ASSIGNMENT:
Every entry that follows must be written out exactly, apart from its pictures.
====================
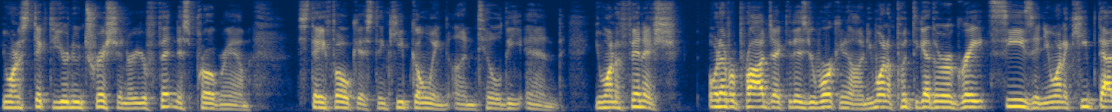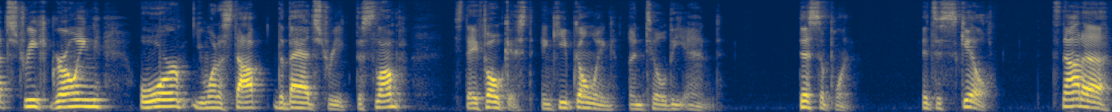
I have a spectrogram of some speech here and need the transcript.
You want to stick to your nutrition or your fitness program, Stay focused and keep going until the end. You want to finish whatever project it is you're working on. You want to put together a great season. You want to keep that streak growing, or you want to stop the bad streak, the slump. Stay focused and keep going until the end. Discipline. It's a skill. It's not a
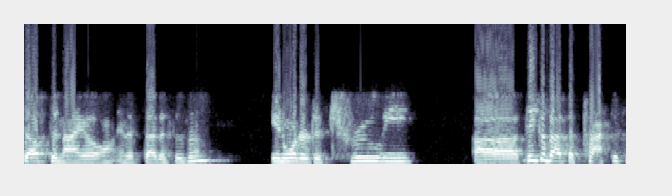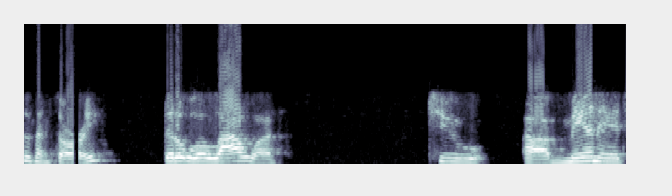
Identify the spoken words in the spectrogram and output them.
self-denial and asceticism in order to truly uh, think about the practices. I'm sorry that it will allow us to uh, manage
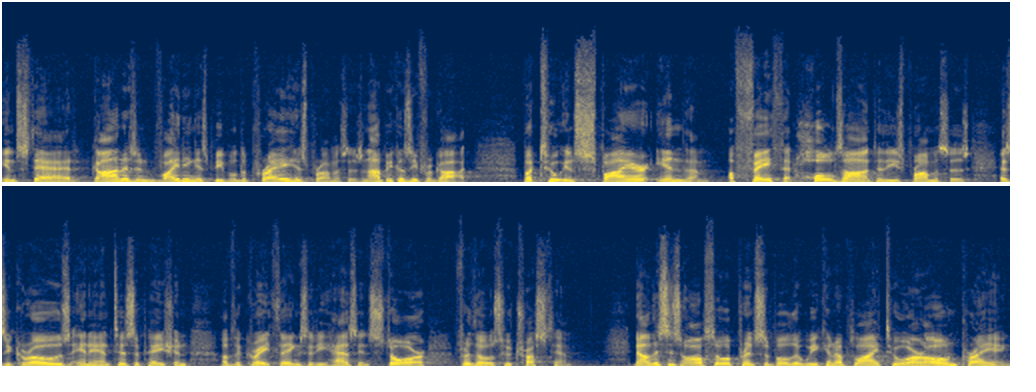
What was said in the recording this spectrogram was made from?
Instead, God is inviting his people to pray his promises, not because he forgot, but to inspire in them a faith that holds on to these promises as it grows in anticipation of the great things that He has in store for those who trust Him. Now, this is also a principle that we can apply to our own praying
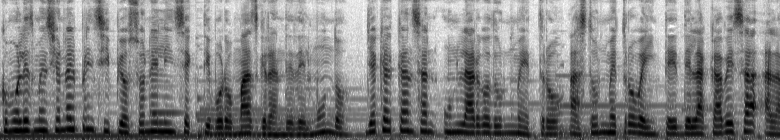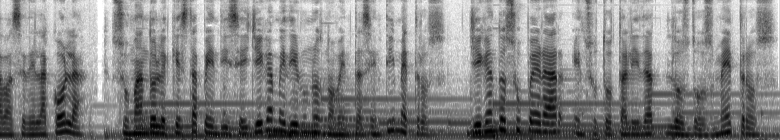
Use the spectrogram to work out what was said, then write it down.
Como les mencioné al principio, son el insectívoro más grande del mundo, ya que alcanzan un largo de un metro hasta un metro veinte de la cabeza a la base de la cola, sumándole que este apéndice llega a medir unos 90 centímetros, llegando a superar en su totalidad los 2 metros,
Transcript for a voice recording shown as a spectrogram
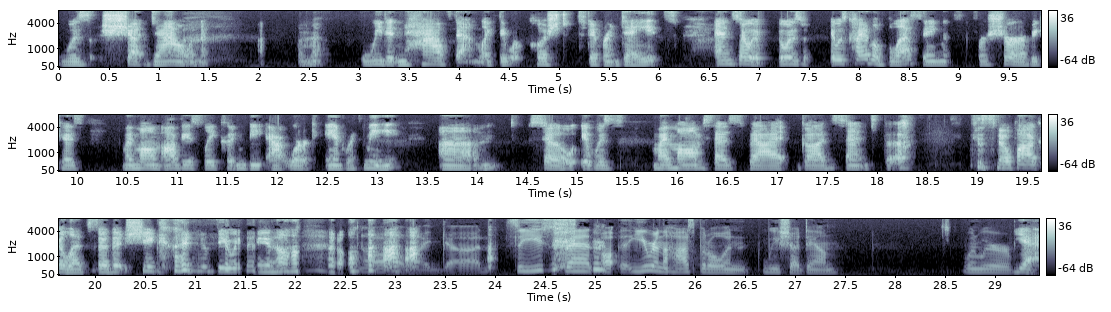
was shut down, um, we didn't have them. Like they were pushed to different dates. And so it, it was it was kind of a blessing for sure because my mom obviously couldn't be at work and with me. Um, so it was my mom says that God sent the the snowpocalypse so that she could be with me in the hospital. oh my god! So you spent all, you were in the hospital when we shut down. When we were yeah,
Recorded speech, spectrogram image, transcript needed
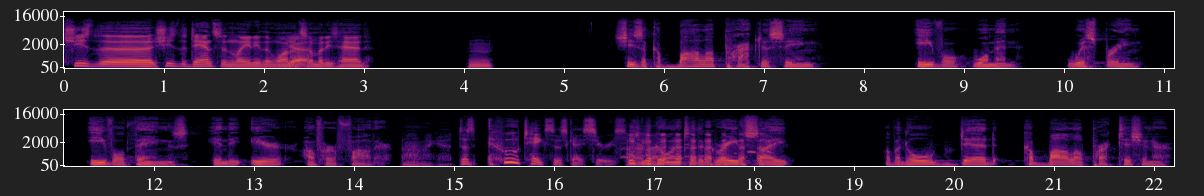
She's the she's the dancing lady that wanted Yeah. somebody's head. Hmm. She's a Kabbalah practicing evil woman whispering evil things in the ear of her father. Oh my god. Does who takes this guy seriously? She's going to the gravesite of an old dead Kabbalah practitioner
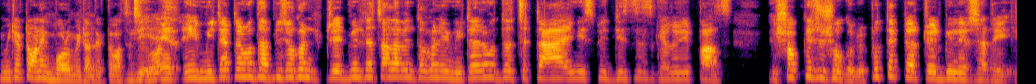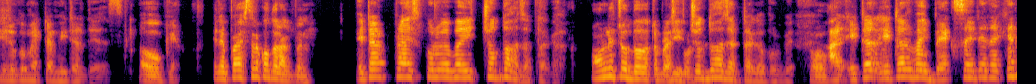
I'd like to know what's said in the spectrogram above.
মিটারটা অনেক বড় মিটার দেখতে পাচ্ছেন জি এই মিটারটার মধ্যে আপনি যখন ট্রেডমিলটা চালাবেন তখন এই মিটারের মধ্যে হচ্ছে time speed distance calorie pulse সবকিছু শো করবে। প্রত্যেকটা ট্রেডমিলের সাথে এরকম একটা মিটার দেওয়া আছে। ওকে এটা প্রাইসটা কত রাখবেন? এটার প্রাইস পড়বে ভাই চোদ্দ হাজার টাকা। অনলি চোদ্দ হাজার টাকা প্রাইস চোদ্দ হাজার টাকা পড়বে। আর এটার এটার ভাই ব্যাক সাইডে দেখেন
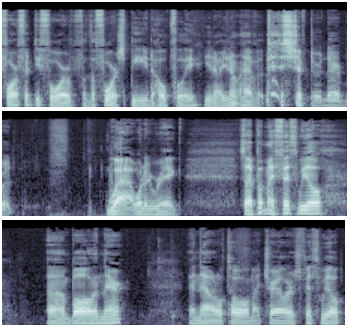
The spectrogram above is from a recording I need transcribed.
454 for the 4 speed hopefully. You know, you don't have a shifter in there, but wow, what a rig. So I put my fifth wheel um, ball in there and now it'll tow all my trailers, fifth wheel.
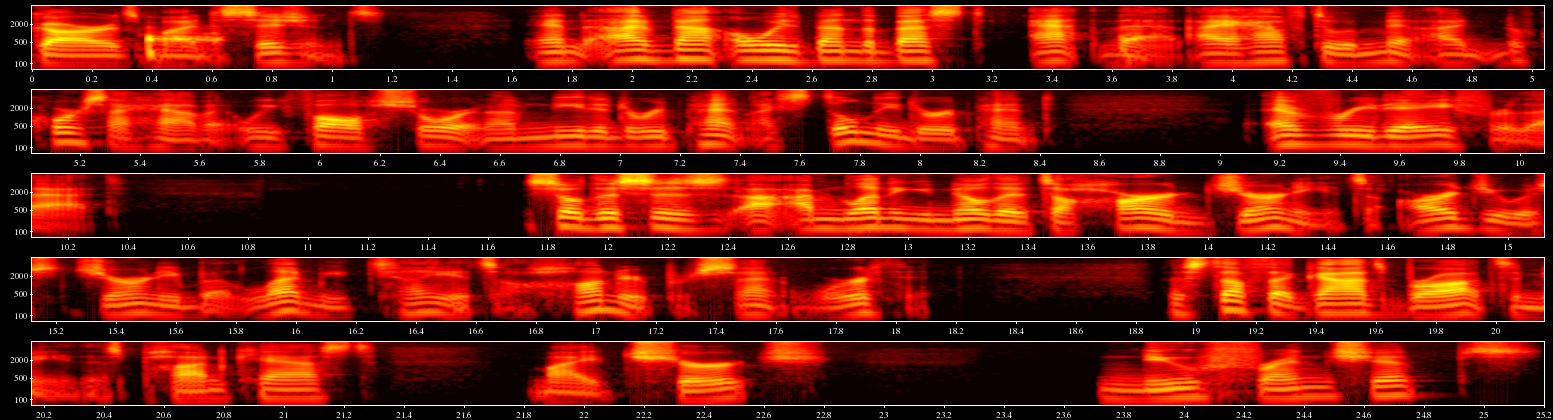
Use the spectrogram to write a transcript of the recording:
guards my decisions. And I've not always been the best at that. I have to admit, I of course I haven't. We fall short and I've needed to repent. I still need to repent every day for that. So this is I'm letting you know that it's a hard journey. It's an arduous journey, but let me tell you it's 100% worth it the stuff that God's brought to me this podcast, my church, new friendships,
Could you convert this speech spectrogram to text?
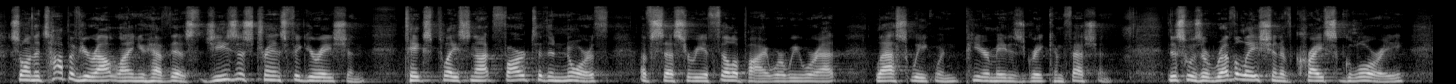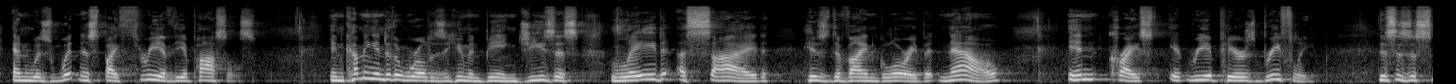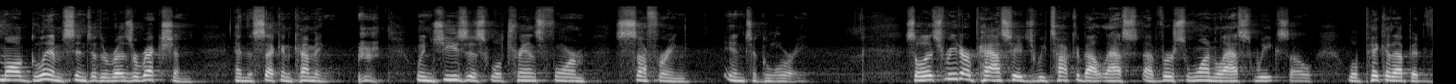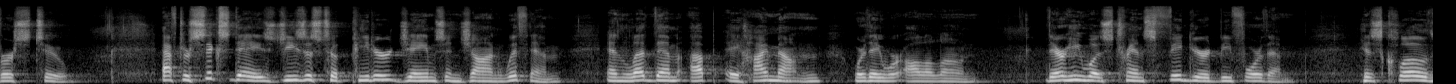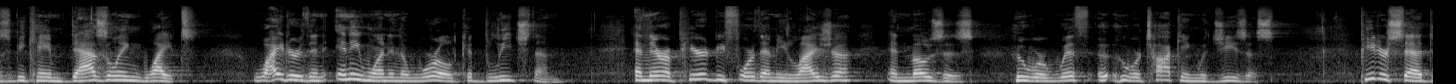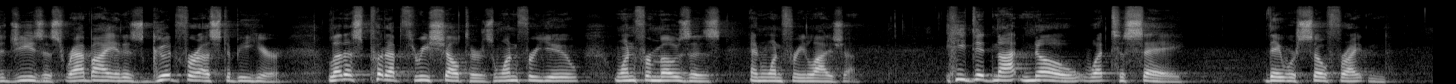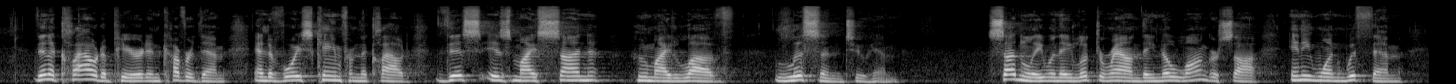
So, on the top of your outline, you have this Jesus' transfiguration takes place not far to the north of Caesarea Philippi, where we were at last week when Peter made his great confession. This was a revelation of Christ's glory and was witnessed by three of the apostles. In coming into the world as a human being, Jesus laid aside his divine glory, but now in Christ it reappears briefly. This is a small glimpse into the resurrection and the second coming, when Jesus will transform suffering into glory. So let's read our passage. We talked about last, uh, verse 1 last week, so we'll pick it up at verse 2. After six days, Jesus took Peter, James, and John with him and led them up a high mountain where they were all alone. There he was transfigured before them. His clothes became dazzling white, whiter than anyone in the world could bleach them. And there appeared before them Elijah and Moses, who were, with, who were talking with Jesus. Peter said to Jesus, Rabbi, it is good for us to be here. Let us put up three shelters one for you, one for Moses, and one for Elijah. He did not know what to say. They were so frightened. Then a cloud appeared and covered them, and a voice came from the cloud This is my son whom I love. Listen to him. Suddenly, when they looked around, they no longer saw anyone with them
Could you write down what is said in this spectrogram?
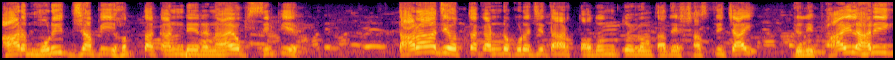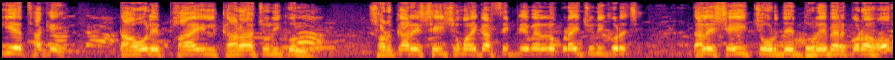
আর মরিচ মরিচঝাপি হত্যাকাণ্ডের নায়ক সিপিএম তারা যে হত্যাকাণ্ড করেছে তার তদন্ত এবং তাদের শাস্তি চাই। যদি ফাইল হারিয়ে গিয়ে থাকে তাহলে ফাইল কারা চুরি করল? সরকারের সেই সময়কার সিপিএম এর লোকরাই চুরি করেছে। তাহলে সেই চোরদের ধরে বের করা হোক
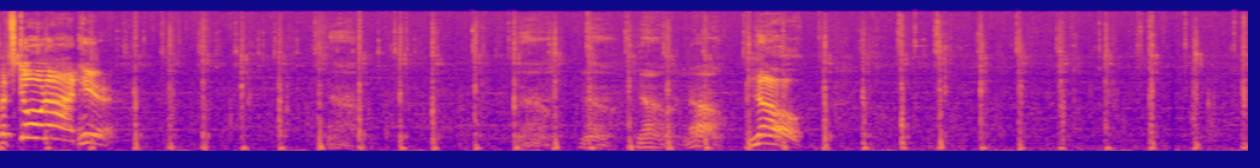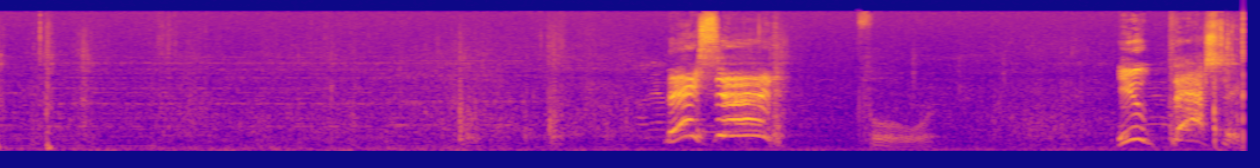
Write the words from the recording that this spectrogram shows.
What's going on here? No. No, no, no, no, no! Mason! Fool. You bastard!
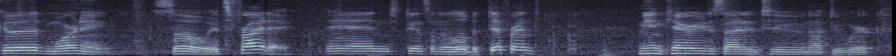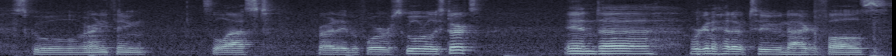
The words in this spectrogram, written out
Good morning. So it's Friday and doing something a little bit different. Me and Carrie decided to not do work, school, or anything. It's the last Friday before school really starts. And uh, we're gonna head out to Niagara Falls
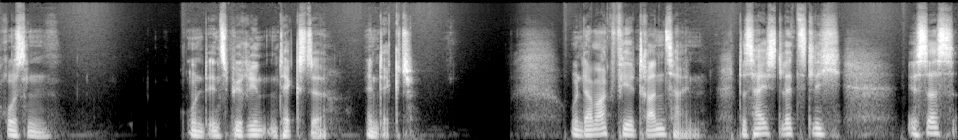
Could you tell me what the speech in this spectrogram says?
großen und inspirierenden Texte entdeckt. Und da mag viel dran sein. Das heißt, letztlich ist das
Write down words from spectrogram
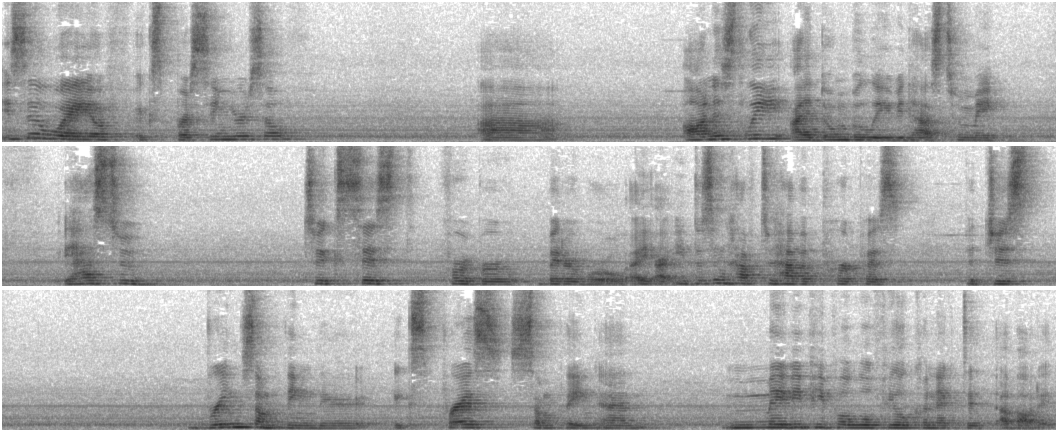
is a way of expressing yourself. Uh, honestly, I don't believe it has to make it has to to exist for a better world. I, I, it doesn't have to have a purpose, but just bring something there, express something, and maybe people will feel connected about it.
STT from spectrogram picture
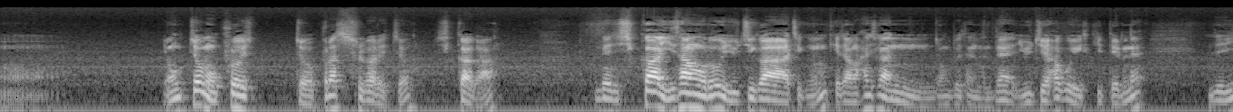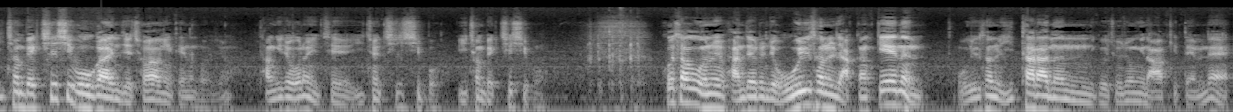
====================
WRITTEN REPLY:
I have a spectrogram of some speech here and need the transcript.
You want to stick to your nutrition or your fitness program, Stay focused and keep going until the end. You want to finish whatever project it is you're working on. You want to put together a great season. You want to keep that streak growing, or you want to stop the bad streak, the slump. Stay focused and keep going until the end. Discipline. It's a skill. It's not a
Identify the spoken words in the spectrogram and output them.
self-denial and asceticism in order to truly uh, think about the practices. I'm sorry that it will allow us to uh, manage
What was said in the recording this spectrogram was made from?
Instead, God is inviting his people to pray his promises, not because he forgot, but to inspire in them a faith that holds on to these promises as it grows in anticipation of the great things that He has in store for those who trust Him. Now, this is also a principle that we can apply to our own praying
Use the spectrogram to work out what was said, then write it down.
Como les mencioné al principio, son el insectívoro más grande del mundo, ya que alcanzan un largo de un metro hasta un metro veinte de la cabeza a la base de la cola, sumándole que este apéndice llega a medir unos 90 centímetros, llegando a superar en su totalidad los 2 metros,
Transcript for a voice recording shown as a spectrogram
was shut down, um, we didn't have them. Like they were pushed to different dates. And so it, it was it was kind of a blessing for sure because my mom obviously couldn't be at work and with me. Um, so it was my mom says that God sent the the snowpocalypse so that she could be with me in the hospital. oh my god! So you spent all, you were in the hospital when we shut down. When we were yeah,
Recorded speech, spectrogram image, transcript needed
She's the she's the dancing lady that wanted Yeah. somebody's head. Hmm. She's a Kabbalah practicing evil woman whispering evil things in the ear of her father. Oh my god. Does who takes this guy seriously? She's going to the gravesite of an old dead Kabbalah practitioner
I'd like to know what's said in the spectrogram above.
মিটারটা অনেক বড় মিটার দেখতে পাচ্ছেন জি এই মিটারটার মধ্যে আপনি যখন ট্রেডমিলটা চালাবেন তখন এই মিটারের মধ্যে হচ্ছে time speed distance calorie pulse সবকিছু শো করবে। প্রত্যেকটা ট্রেডমিলের সাথে এরকম একটা মিটার দেওয়া আছে। ওকে এটা প্রাইসটা কত রাখবেন? এটার প্রাইস পড়বে ভাই চোদ্দ হাজার টাকা। অনলি চোদ্দ হাজার টাকা প্রাইস চোদ্দ হাজার টাকা পড়বে। আর এটার এটার ভাই ব্যাক সাইডে দেখেন
The spectrogram above is from a recording I need transcribed.
454 for the 4 speed hopefully. You know, you don't have a shifter in there, but wow, what a rig. So I put my fifth wheel um, ball in there and now it'll tow all my trailers, fifth wheel.
Use the spectrogram to write a transcript of the recording:
guards my decisions. And I've not always been the best at that. I have to admit, I of course I haven't. We fall short and I've needed to repent. I still need to repent every day for that. So this is I'm letting you know that it's a hard journey. It's an arduous journey, but let me tell you it's 100% worth it the stuff that God's brought to me this podcast, my church, new friendships,
Could you convert this speech spectrogram to text?
So, on the top of your outline, you have this Jesus' transfiguration takes place not far to the north of Caesarea Philippi, where we were at last week when Peter made his great confession. This was a revelation of Christ's glory and was witnessed by three of the apostles. In coming into the world as a human being, Jesus laid aside his divine glory, but now in Christ it reappears briefly. This is a small glimpse into the resurrection and the second coming, when Jesus will transform suffering into glory. So let's read our passage. We talked about last, uh, verse 1 last week, so we'll pick it up at verse 2. After six days, Jesus took Peter, James, and John with him and led them up a high mountain where they were all alone. There he was transfigured before them. His clothes became dazzling white, whiter than anyone in the world could bleach them. And there appeared before them Elijah and Moses, who were, with, who were talking with Jesus. Peter said to Jesus, Rabbi, it is good for us to be here. Let us put up three shelters one for you, one for Moses, and one for Elijah. He did not know what to say. They were so frightened. Then a cloud appeared and covered them, and a voice came from the cloud This is my son whom I love. Listen to him. Suddenly, when they looked around, they no longer saw anyone with them
Could you write down what is said in this spectrogram?
আর মরিচ মরিচঝাপি হত্যাকাণ্ডের নায়ক সিপিএম তারা যে হত্যাকাণ্ড করেছে তার তদন্ত এবং তাদের শাস্তি চাই। যদি ফাইল হারিয়ে গিয়ে থাকে তাহলে ফাইল কারা চুরি করল? সরকারের সেই সময়কার সিপিএম এর লোকরাই চুরি করেছে। তাহলে সেই চোরদের ধরে বের করা হোক
Write the words from the recording that this spectrogram shows.
What's going on here? No. No, no, no, no, no! Mason! Fool. You bastard!
The words in this spectrogram, written out
Good morning. So it's Friday and doing something a little bit different. Me and Carrie decided to not do work, school, or anything. It's the last Friday before school really starts. And uh, we're gonna head out to Niagara Falls
Could you tell me what the speech in this spectrogram says?
großen und inspirierenden Texte entdeckt. Und da mag viel dran sein. Das heißt, letztlich ist das
Write down words from spectrogram
is a way of expressing yourself. Uh, honestly, I don't believe it has to make it has to to exist for a better world. I, I, it doesn't have to have a purpose, but just bring something there, express something, and maybe people will feel connected about it.
STT from spectrogram picture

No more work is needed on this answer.